Reality: I rarely sit down from the time my feet hit the floor in the morning. The baby usually wakes up before i do. I'm typically rushing the kids out the door wearing a ball cap, no make-up and exercise clothes that have some degree of snot on them. I am often overwhelmed at the amount of laundry, dishes and general responsibility of raising a young family. The monotony of life is not something I ever expected. The most writing I do is the daily to-do list that rarely gets done. I drive a mini-van.

Boy did I have a fantasy with a capital "F" or what? No wonder I was always disappointed. At the end of this discourse, I had written another list entitled, "What I have now that I wouldn't have had if my life went down my self-directed, unrealistic path:"

  • A deeper walk with God and an understanding of total reliance on Him.
  • A heart for others who have suffered disappointment and unmet expectations.
  • A true longing for my true home in Heaven.
  • The ability to hold my hands open with my material possessions and give them proper priority in my life.
  • The knowledge that trials only make me stronger and that with each one I have been able to look back and see God's hand in it.

Trans-par-ent: Open. Frank. Candid. There you have it.


2 Responses to “Transparency”

Sasha said...

OOOOHHHHH! I am dying here. I LOVE YOU. I love the transparency. I, of course, am the opposite, and am working on being slightly less "vomitously open" to all people... :)

You are such a woman of worth. To have come to the place where you recognize what is most valuable. JUST LOVE IT!!!

Thanks for trusting "us" with your thoughts.


Andrea said...

I love it Dana! Way to be bold.
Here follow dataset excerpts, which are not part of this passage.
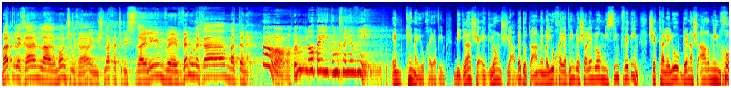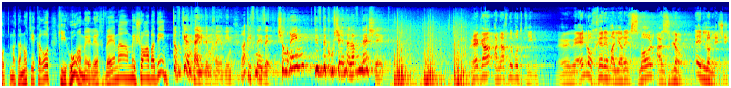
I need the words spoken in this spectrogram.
באתי לכאן לארמון שלך עם משלחת של ישראלים והבאנו לך מתנה. או, לא הייתם חייבים. הם כן היו חייבים. בגלל שעגלון שעבד אותם, הם היו חייבים לשלם לו מיסים כבדים, שכללו בין השאר מנחות, מתנות יקרות, כי הוא המלך והם המשועבדים. טוב, כן הייתם חייבים. רק לפני זה, שומרים, תבדקו שאין עליו נשק. רגע, אנחנו בודקים. אין לו חרב על ירך שמאל, אז לא, אין לו נשק.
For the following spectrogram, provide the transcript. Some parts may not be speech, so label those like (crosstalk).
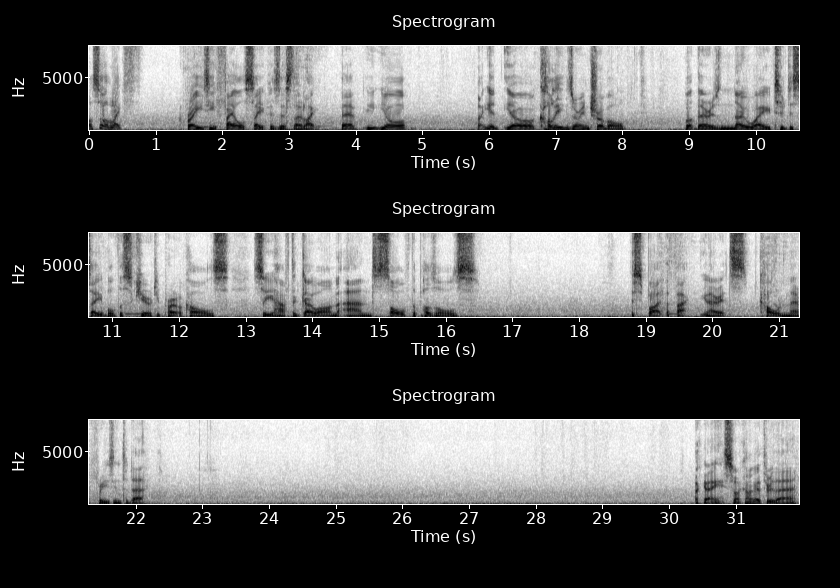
What sort of like crazy fail safe is this though? Like, they're your like your your colleagues are in trouble, but there is no way to disable the security protocols, so you have to go on and solve the puzzles. Despite the fact, you know, it's cold and they're freezing to death. Okay, so I can't go through there.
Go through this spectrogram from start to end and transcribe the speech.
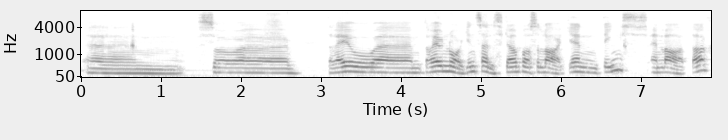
Um, så uh, det er, jo, det er jo noen selskaper som lager en dings, en lader,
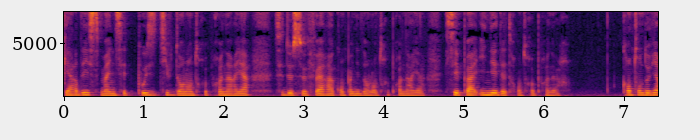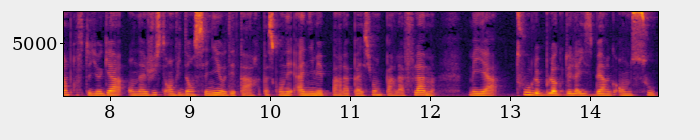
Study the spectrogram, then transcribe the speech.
garder ce mindset positif dans l'entrepreneuriat, c'est de se faire accompagner dans l'entrepreneuriat. C'est pas inné d'être entrepreneur. Quand on devient prof de yoga, on a juste envie d'enseigner au départ parce qu'on est animé par la passion, par la flamme. Mais il y a tout le bloc de l'iceberg en dessous.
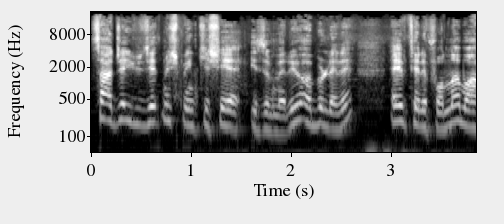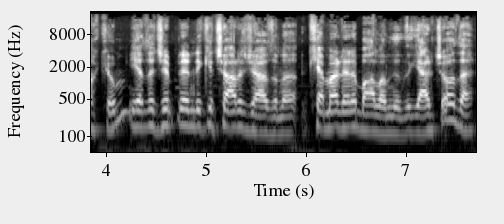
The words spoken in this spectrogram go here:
sadece 170 bin kişiye izin veriyor. Öbürleri ev telefonuna mahkum ya da ceplerindeki çağrı cihazına, kemerlere bağlanıyordu. Gerçi o da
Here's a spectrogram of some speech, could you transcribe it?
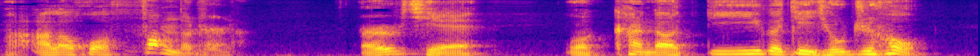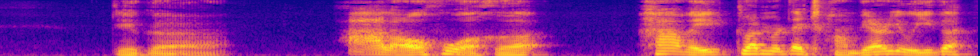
把阿劳霍放到这儿了。而且我看到第一个进球之后，这个阿劳霍和哈维专门在场边有一个。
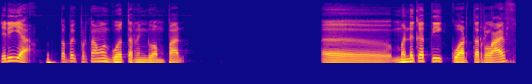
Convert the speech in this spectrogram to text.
Jadi ya, topik pertama gue turning 24 uh, mendekati quarter life.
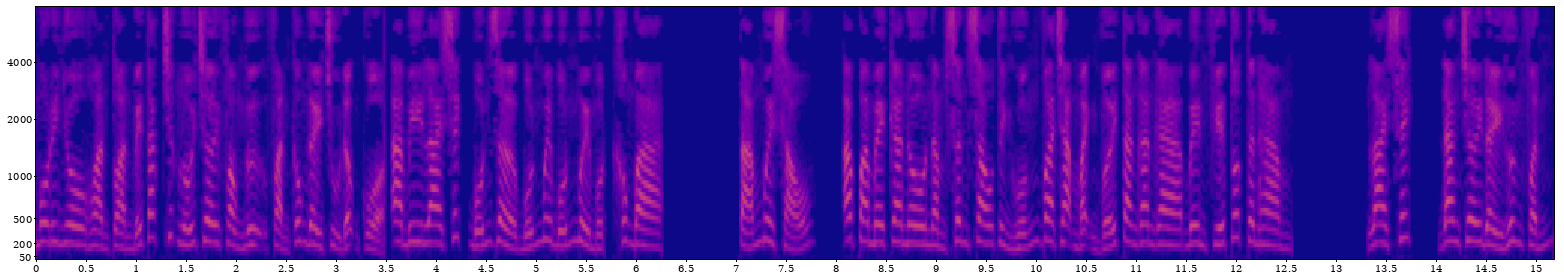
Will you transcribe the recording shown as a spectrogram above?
Mourinho hoàn toàn bế tắc trước lối chơi phòng ngự phản công đầy chủ động của RB Leipzig 4 giờ 44 11 03 86. Upamecano nằm sân sau tình huống va chạm mạnh với Tanganga bên phía Tottenham. Leipzig đang chơi đầy hưng phấn.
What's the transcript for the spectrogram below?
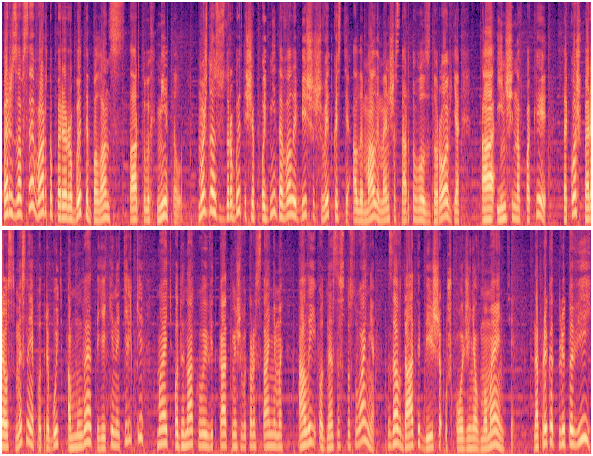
Перш за все, варто переробити баланс стартових мітел. Можна зробити, щоб одні давали більше швидкості, але мали менше стартового здоров'я, а інші навпаки. Також переосмислення потребують амулети, які не тільки мають одинаковий відкат між використаннями, але й одне застосування завдати більше ушкодження в моменті. Наприклад, лютовій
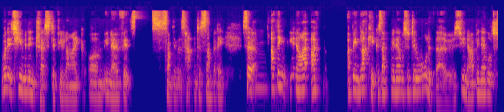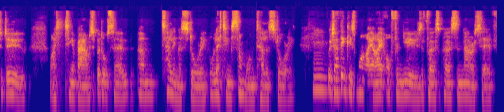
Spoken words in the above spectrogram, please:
when it's human interest, if you like, um, you know, if it's something that's happened to somebody. So Mm. I think you know I, I've I've been lucky because I've been able to do all of those. You know, I've been able to do writing about, but also um, telling a story or letting someone tell a story, Mm. which I think is why I often use a first person narrative.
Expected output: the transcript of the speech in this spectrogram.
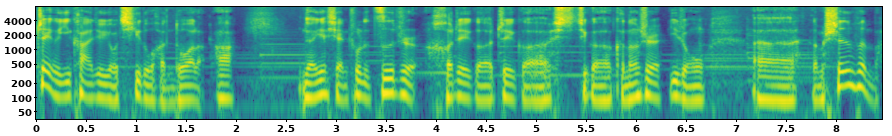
这个一看就有气度很多了啊，那也显出了资质和这个这个这个可能是一种，呃，怎么身份吧？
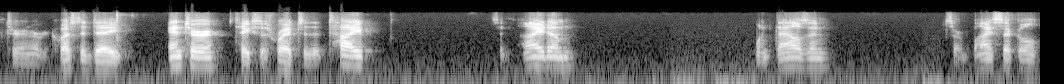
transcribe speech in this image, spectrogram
enter in our requested date, enter, takes us right to the type. It's an item, 1000. It's our bicycle.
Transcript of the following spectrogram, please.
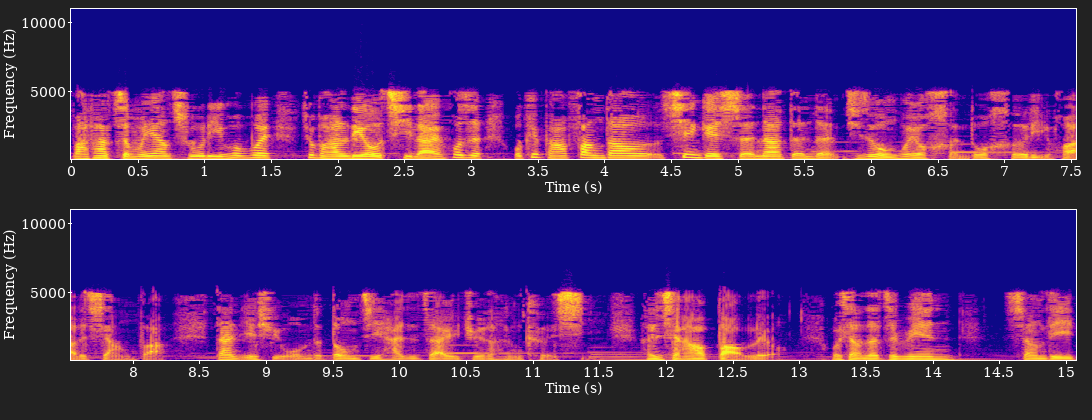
把它怎么样处理？会不会就把它留起来？或者我可以把它放到献给神啊？等等。其实我们会有很多合理化的想法，但也许我们的动机还是在于觉得很可惜，很想要保留。我想在这边，上帝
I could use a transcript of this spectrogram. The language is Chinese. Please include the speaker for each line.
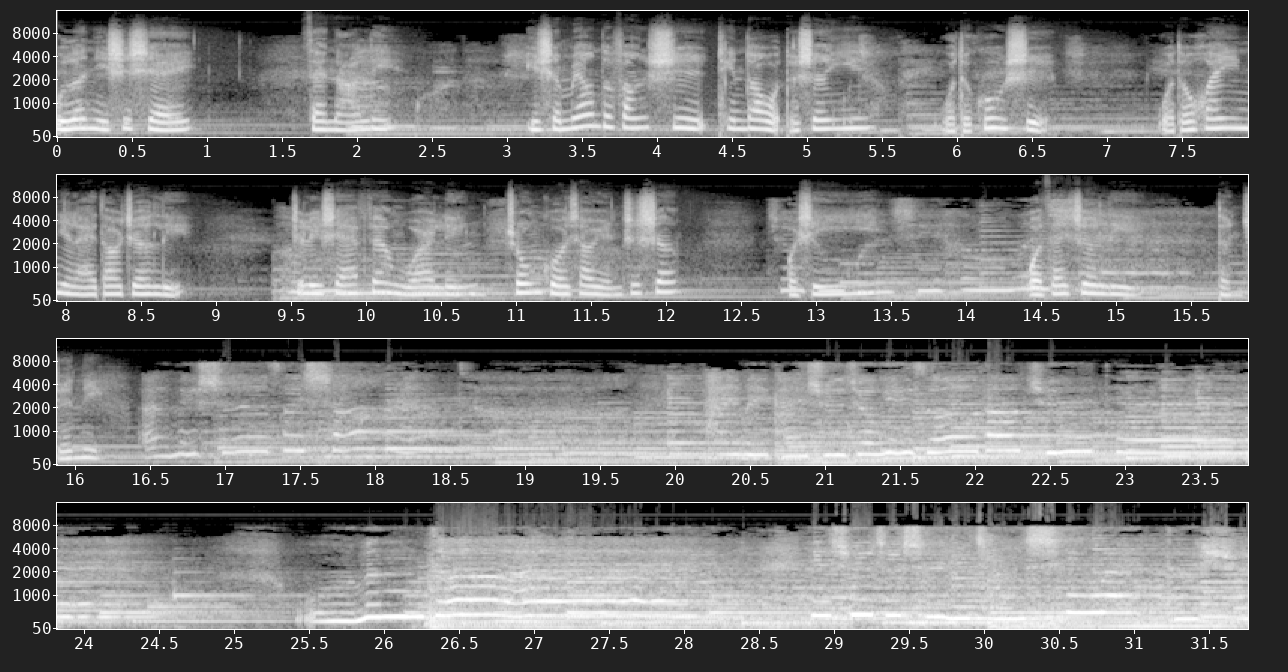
Speaker 1: 无论你是谁，在哪里，以什么样的方式听到我的声音、我的故事，我都欢迎你来到这里。这里是 FM 五二零中国校园之声，我是依依，我在这里等着你。
Speaker 2: 暧昧是最伤人的，还没开始就已走到句点。只是一场心累的雪，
I feel like I learned so much about you in just one blog!

This is inspiring to me as I will be writing more blogs and struggle with the "being vulnerable" factor. So thank you!

I love you cuz!